Your objective: Among the entries below, find the lines with "levels" and copy them.

Task inputs:
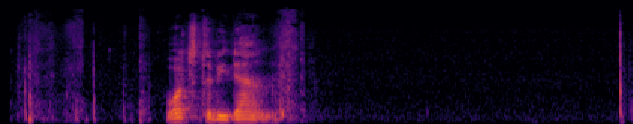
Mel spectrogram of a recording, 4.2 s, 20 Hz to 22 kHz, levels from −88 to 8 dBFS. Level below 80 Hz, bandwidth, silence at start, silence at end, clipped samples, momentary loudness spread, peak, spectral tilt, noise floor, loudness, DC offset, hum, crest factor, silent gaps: -80 dBFS; 16 kHz; 0.2 s; 2.2 s; under 0.1%; 26 LU; -12 dBFS; -4.5 dB/octave; -70 dBFS; -31 LUFS; under 0.1%; none; 24 dB; none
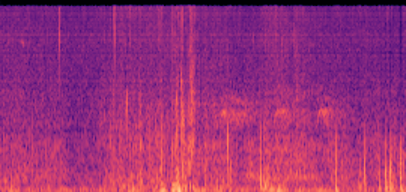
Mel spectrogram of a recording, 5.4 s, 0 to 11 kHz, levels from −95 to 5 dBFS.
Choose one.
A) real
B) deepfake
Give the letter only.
B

Answer for the task:
Mel spectrogram of a recording, 4.2 s, 20 Hz to 22 kHz, levels from −88 to 8 dBFS. Level below 80 Hz, bandwidth, silence at start, silence at end, clipped samples, momentary loudness spread, peak, spectral tilt, noise floor, loudness, DC offset, hum, crest factor, silent gaps: -80 dBFS; 16 kHz; 0.2 s; 2.2 s; under 0.1%; 26 LU; -12 dBFS; -4.5 dB/octave; -70 dBFS; -31 LUFS; under 0.1%; none; 24 dB; none
Mel spectrogram of a recording, 5.4 s, 0 to 11 kHz, levels from −95 to 5 dBFS.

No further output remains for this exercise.